We've curated a range of papers on pensions governance across the world. Here is a flavour of some of the best papers:
This 44 page document is aimed particularly at Investment Committee members in the US; whether experienced or not, with responsibility for any fund type, including DB or DC pensions, endowments, foundations and healthcare plans. Different sections include fiduciaries' roles and responsibilities, ethics, conflicts of interest, investment governance, investment objectives and process, fund manager selection and fees, and outsourced CIO arrangements.
This 2014 document reveals the results of the 8th annual UK survey of pension scheme governance for the UK Pensions Regulator (TPR). The survey was carried out amongst trust-based DC, DB and hybrid pension schemes.
This 12 page paper from Karen Volpato at AIST examines the Australian landscape for superannuation governance, hiw it is changing and how it compares with global pensions funds. It examines questions of Trust Law, describes how the "Equal Representation" model in Australia operates and asks whether the requirement for independent directors is beneficial.

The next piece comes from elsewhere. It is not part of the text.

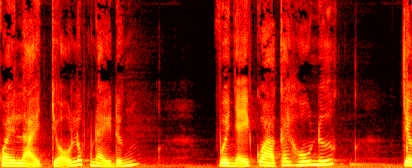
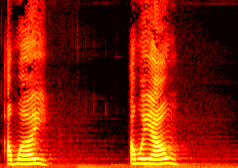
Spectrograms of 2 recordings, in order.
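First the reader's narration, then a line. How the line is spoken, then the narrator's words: Shouted. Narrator (Vietnamese): Tôi hét lên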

In this 18 page discussion of US Pensions Governance, the authors analyzed the various governance structures employed by state retirement systems. The paper covers topics such as reporting and authority structures, monitoring and expertise, investment structures and the flexibility of pensions systems to respond to a changed environment (e.g. level of funding). The authors examine the changes that could be made to generate improved outcomes.
This 15 page report, issued by KPA Advisory Services, indicates that, although progress is being made towards better pensions governance, there is a long way still to go. The study examines the link between governance and genuinely long-term investing, and suggests that better governance leads to a longer-term approach.
This is a 10 point "call-to-action" from Aon Hewitt to DC Plan Sponsors in 2013. It argues that most US DC plans rely to heavily on passive automation, having sub-optimal DC pension designs and inadequate investment choices.